Another Magazine Disappears
I belong to several online forums. A post from yesterday caught my attention, with the subject heading, “Marketing Update Christian Parenting Today.” The writer said Christian Parenting Today had ceased publication. Another fine magazine has disappeared off the marketplace. If you spend many years writing for magazines (as I have), you learn the magazine business had a high failure rate. If a publication stays in business five years or more, they are unusual. Christian Parenting Today was around probably about twenty or twenty-two years.
As a fairly new writer, I remember getting a call from the founding editor of Christian Parenting Today. He and a small staff were putting together the first issue and in the process of lining up their regular contributors and columnists. At the time, I was reviewing many books (something that continues to a small degree). Most of my reviews were for trade magazines and Christian Parenting Today was launching as a consumer publication (for the general news stand and marketplace). With my verbal marching orders from the editor, I became the first book review columnist for CPT. The magazine launched as a bi-monthly—every other month. My assignment was to review the best and newest books for parents and also to suggest children’s books (a variety of ages). I’m unsure of my word limitations (that was years ago) but it was probably about 2,000 words. I crammed as many short, positive recommendations into that space as possible. Because I was selecting which books to include (with little or no input from my editors), the floodgates of books opened from the publishers. Almost every Christian and many general market publishers added my name and mailing address to their “A” list of reviewers. Let’s take a major publisher like Zondervan who releases about 150 books a year. I would get almost every one of these releases. Just opening the packages from the publishers became quite a challenge—much less selecting the particular books which I would write about for the magazine. Each publisher was eager to reach the growing audience of this publication. I believe at one point the magazine circulation was at least 150,000.
I wrote this material for the first two or three years of Christian Parenting Today. Plus I wrote several feature articles on parenting related topics. My children were younger then and I was in the throws of parenting and found it easy to write about these aspects. I was in touch with the editors because of the book review column. Eventually I watched these editors move to other parts of the business. Both of the founding editors are still in publishing but in book aspects of the business and not in the magazine area. Eventually the editorial staff moved from Sisters, Oregon (where the magazine began) to Colorado Springs. I continued writing for the new editors because only a few of them made the move with the publication. From several editors, I’ve heard the story of the day the magazine (there were several magazines) were purchased and moved. Those editors lost their jobs and were forced into other positions.
I’m recounting some of these moves so you can understand the importance of continuing your relationships with the editors. I continued my relationships with the editors who moved away. And I began my relationship with the new editors. Some of these editors have left the business while others continue in thriving careers.
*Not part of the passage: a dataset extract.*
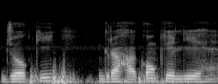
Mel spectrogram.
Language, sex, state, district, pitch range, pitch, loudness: Hindi, male, Uttar Pradesh, Hamirpur, 125-140 Hz, 130 Hz, -19 LUFS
Why is the magazine business so difficult and why do these publications disappear? It returns to an aspect many writers don’t think about when they write for a publication—the business side of magazines. Like commercial television, what pays for the programs? It’s the commercials. In the commercial magazine business, it’s those full-color ads which pay for the publication. Subscribers only pay a small percentage of the actual value of the magazine. The rest of the cost is carried through advertising. Inside the magazine, there is this constant juggling between editorial and advertising for space. It’s a delicate balance and the costs are many—staff, overhead (building, lights, etc) along with paying the freelance writers. The writer has to roll with the punches—or so I’ve learned after years of working with different magazines and editors.
While I understand these changes, it’s still a bit sad to see a fine publication like Christian Parenting Today disappear from the magazine landscape. I am grateful to have had the opportunity to be involved in the early years of that magazine.